The paper analyzes feedback from nearly 600 recent public administration graduates regarding the professional relevance of graduate-level courses. The purpose was to provide guidelines for curriculum developers in the expanding field of public administration. Graduates of nine major Masters of Public Administration (MPA) programs were questioned about their salary level; history and nature of employment; attitudes about levels of integrity, ability, and ambition found in the public service; and social and economic mobility. Data dealing with the MPA curriculum as it related to sex, ethnicity, and career status are analyzed in detail. Career status implied attitudes toward degree programs depending upon professional experience and perceptions of course requirements depending upon one's professional specialization. The mid-career status variable accounted for a more favorable attitude toward introductory personnel and comparative administration courses, whereas sex and ethnicity variables accounted for more favorable attitudes toward finance courses. Findings indicated that budget and finance courses were judged to be most relevant by all groups. The least relevant course was identified as public personnel administration, followed closely by research methods and quantitative analysis courses, introductory courses in public administration, and courses in sub-national government. Curriculum adjustments in response to these preferences were recommended. Tables are included. (Author/DB)

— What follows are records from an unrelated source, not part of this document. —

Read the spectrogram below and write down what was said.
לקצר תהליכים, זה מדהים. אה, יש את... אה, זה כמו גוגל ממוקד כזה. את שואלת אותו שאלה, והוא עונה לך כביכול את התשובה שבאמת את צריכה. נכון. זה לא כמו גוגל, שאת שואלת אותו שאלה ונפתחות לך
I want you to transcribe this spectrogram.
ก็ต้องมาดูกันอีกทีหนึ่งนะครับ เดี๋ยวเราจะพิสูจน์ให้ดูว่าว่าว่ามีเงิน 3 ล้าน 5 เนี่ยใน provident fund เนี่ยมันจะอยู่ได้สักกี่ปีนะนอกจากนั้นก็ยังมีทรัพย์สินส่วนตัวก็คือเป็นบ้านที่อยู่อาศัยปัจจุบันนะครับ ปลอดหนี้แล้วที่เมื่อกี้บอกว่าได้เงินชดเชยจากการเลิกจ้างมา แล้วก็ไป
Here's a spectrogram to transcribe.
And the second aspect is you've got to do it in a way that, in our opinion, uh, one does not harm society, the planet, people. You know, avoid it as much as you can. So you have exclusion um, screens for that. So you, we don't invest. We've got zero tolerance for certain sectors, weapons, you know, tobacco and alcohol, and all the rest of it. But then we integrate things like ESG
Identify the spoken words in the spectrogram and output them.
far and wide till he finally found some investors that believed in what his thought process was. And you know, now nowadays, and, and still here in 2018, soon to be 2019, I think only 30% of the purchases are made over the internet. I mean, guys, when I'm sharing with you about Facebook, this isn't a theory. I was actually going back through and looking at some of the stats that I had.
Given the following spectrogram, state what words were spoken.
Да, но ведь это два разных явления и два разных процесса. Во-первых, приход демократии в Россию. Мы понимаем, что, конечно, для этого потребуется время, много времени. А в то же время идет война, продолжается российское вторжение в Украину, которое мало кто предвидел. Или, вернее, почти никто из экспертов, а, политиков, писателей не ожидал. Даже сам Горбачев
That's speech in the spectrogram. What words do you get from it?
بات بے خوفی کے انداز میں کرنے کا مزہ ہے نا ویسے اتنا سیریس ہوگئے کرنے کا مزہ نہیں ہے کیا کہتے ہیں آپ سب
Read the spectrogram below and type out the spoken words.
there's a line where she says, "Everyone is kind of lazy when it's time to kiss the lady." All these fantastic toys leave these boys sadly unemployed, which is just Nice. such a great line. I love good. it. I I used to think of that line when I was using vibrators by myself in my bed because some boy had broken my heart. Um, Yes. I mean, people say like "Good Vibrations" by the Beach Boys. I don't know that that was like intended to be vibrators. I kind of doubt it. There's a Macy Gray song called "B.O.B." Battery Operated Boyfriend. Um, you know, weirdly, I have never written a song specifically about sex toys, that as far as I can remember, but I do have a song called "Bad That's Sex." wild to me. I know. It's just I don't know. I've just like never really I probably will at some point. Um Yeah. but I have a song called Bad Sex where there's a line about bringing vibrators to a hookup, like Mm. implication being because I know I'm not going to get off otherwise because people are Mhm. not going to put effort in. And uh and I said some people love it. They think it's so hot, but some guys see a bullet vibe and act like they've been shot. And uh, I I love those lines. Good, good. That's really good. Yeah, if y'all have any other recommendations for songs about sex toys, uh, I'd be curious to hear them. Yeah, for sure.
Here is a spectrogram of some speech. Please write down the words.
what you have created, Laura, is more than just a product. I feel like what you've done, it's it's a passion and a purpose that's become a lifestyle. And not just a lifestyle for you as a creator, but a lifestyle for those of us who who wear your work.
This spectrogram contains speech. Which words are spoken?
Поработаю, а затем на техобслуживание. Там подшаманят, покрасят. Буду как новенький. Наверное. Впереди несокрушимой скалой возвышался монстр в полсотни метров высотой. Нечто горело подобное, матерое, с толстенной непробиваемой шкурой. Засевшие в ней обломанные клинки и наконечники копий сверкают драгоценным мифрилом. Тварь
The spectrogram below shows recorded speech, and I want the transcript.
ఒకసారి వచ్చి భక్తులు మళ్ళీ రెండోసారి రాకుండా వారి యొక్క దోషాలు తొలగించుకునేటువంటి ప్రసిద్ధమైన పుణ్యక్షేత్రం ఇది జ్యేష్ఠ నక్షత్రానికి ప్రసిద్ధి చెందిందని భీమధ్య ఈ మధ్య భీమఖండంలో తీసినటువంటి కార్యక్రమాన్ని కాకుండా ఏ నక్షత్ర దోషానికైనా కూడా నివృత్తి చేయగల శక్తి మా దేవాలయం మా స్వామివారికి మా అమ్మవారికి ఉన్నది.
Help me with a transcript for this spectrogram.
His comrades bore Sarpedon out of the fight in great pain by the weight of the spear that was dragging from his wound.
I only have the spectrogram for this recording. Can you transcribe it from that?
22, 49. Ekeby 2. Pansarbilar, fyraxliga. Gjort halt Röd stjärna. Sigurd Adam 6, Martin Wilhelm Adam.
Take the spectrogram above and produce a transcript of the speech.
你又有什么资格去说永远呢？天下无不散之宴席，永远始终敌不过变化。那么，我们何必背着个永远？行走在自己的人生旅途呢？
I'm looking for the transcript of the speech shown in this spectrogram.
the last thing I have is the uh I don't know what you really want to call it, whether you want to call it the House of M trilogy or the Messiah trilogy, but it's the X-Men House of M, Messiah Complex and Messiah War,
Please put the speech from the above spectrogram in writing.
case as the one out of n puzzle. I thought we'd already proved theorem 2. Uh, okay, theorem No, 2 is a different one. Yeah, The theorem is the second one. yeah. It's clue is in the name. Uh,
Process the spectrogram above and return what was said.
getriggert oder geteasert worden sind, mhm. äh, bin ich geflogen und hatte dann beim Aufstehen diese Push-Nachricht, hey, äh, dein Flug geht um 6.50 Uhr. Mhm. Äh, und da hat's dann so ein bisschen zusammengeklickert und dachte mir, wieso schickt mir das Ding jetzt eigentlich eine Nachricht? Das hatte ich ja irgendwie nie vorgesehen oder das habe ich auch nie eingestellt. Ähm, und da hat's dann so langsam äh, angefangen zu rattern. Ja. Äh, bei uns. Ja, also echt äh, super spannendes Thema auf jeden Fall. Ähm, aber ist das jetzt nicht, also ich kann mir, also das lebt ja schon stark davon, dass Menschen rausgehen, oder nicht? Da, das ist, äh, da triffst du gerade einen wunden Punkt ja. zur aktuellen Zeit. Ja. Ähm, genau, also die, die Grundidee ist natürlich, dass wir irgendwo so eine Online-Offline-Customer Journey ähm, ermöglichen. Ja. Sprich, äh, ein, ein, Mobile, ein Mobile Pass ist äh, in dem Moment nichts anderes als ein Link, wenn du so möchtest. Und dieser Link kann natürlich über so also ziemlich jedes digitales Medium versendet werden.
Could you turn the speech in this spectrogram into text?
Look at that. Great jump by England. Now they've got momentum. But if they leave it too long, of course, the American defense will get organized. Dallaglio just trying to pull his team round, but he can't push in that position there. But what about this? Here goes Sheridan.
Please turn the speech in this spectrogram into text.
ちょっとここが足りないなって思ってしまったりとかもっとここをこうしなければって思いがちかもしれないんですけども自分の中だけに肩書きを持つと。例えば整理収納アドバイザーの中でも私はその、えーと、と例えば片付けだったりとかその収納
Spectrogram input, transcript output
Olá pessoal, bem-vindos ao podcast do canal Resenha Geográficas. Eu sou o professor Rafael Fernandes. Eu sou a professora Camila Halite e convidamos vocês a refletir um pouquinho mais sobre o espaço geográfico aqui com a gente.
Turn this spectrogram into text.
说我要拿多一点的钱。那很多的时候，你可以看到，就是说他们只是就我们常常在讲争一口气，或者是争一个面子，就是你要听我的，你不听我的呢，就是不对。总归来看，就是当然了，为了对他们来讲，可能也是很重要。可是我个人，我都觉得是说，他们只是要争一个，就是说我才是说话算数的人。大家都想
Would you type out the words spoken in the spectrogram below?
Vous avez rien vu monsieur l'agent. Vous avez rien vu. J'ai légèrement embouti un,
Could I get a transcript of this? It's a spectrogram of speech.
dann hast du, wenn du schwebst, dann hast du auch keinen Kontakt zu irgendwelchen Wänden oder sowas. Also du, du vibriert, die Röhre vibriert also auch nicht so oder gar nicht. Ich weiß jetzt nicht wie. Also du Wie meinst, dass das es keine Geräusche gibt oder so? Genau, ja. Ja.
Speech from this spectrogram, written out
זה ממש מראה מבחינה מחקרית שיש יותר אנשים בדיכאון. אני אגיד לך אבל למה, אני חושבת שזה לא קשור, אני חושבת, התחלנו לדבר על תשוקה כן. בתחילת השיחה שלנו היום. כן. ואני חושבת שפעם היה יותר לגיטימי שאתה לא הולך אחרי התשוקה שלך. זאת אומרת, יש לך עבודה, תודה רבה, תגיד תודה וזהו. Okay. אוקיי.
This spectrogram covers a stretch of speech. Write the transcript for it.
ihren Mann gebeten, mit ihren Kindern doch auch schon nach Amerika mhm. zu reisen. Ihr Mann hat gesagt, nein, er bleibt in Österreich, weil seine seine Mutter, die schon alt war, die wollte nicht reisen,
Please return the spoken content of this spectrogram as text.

Descriptors: Core Curriculum, Curriculum Development, Curriculum Evaluation, Data Analysis, Degree Requirements, Educational Trends, Graduate Surveys, Higher Education, National Surveys, Policy Formation, Political Science, Program Evaluation, Public Administration Education, Relevance (Education), Tables (Data)
Publication Type: Speeches/Meeting Papers
Education Level: N/A
Authoring Institution: N/A
Note: Paper presented at Annual Meeting of the Western Political Science Association (Phoenix, Arizona, March 31-April 2, 1977) ; Tables may be marginally legible due to small print of the original document